Atou Samb, a 29-year-old fisherman, has tried to get to Europe three times, and said that as soon as he gathered enough money, he was going to try again.

“We respect Moustapha a lot in the village,” said Mr. Samb, repairing a fishing net in the scorching sun. “He never stops talking about the dangers of migration. But words alone will not feed my family. There is nothing left for us here.”

On a recent morning in a local school, Mr. Diouf was speaking to a classroom of 13-year-olds. Almost all of said someone from their family had left for Spain.

“If your boat gets lost, you will all die,” Mr. Diouf said in his blunt manner. “I know you all want to help your parents. But the best way to help them is to stay alive.”

The class dutifully nodded. But when asked who wanted to stay in Senegal after they were done with school, only six out of 101 raised their hands.

Lately, even Mr. Diouf is finding it increasingly difficult to believe in his own words.

“How can I keep on telling them that they should stay, if there are no jobs?” he said. “How can I keep on telling them not to take the pirogue and to apply for a visa, when my own visa application has been rejected?”

Perhaps the most challenging task of all is persuading his own children to stay.

Ousseynou, Mr. Diouf’s oldest, is 18 and trying to make a living from fishing.

“I went out to the sea today and I haven’t found anything,” he said, standing at the doorstep of their house, where he lives with 14 family members. “The whole week has been like that.”

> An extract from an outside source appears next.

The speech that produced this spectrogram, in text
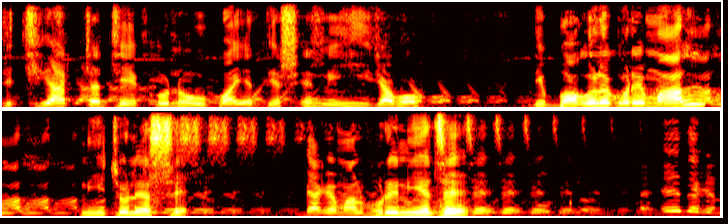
যে চেয়ারটা যে কোনো উপায়ে দেশে নিয়ে যাব। দিয়ে বগলে করে মাল নিয়ে চলে এসছে ব্যাগে মাল ভরে নিয়েছে। এই দেখেন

“I am going to leave soon,” he said.

Babacar Fall and Mady Camara contributed reporting from Dakar and Thiaroye-sur-Mer, Senegal.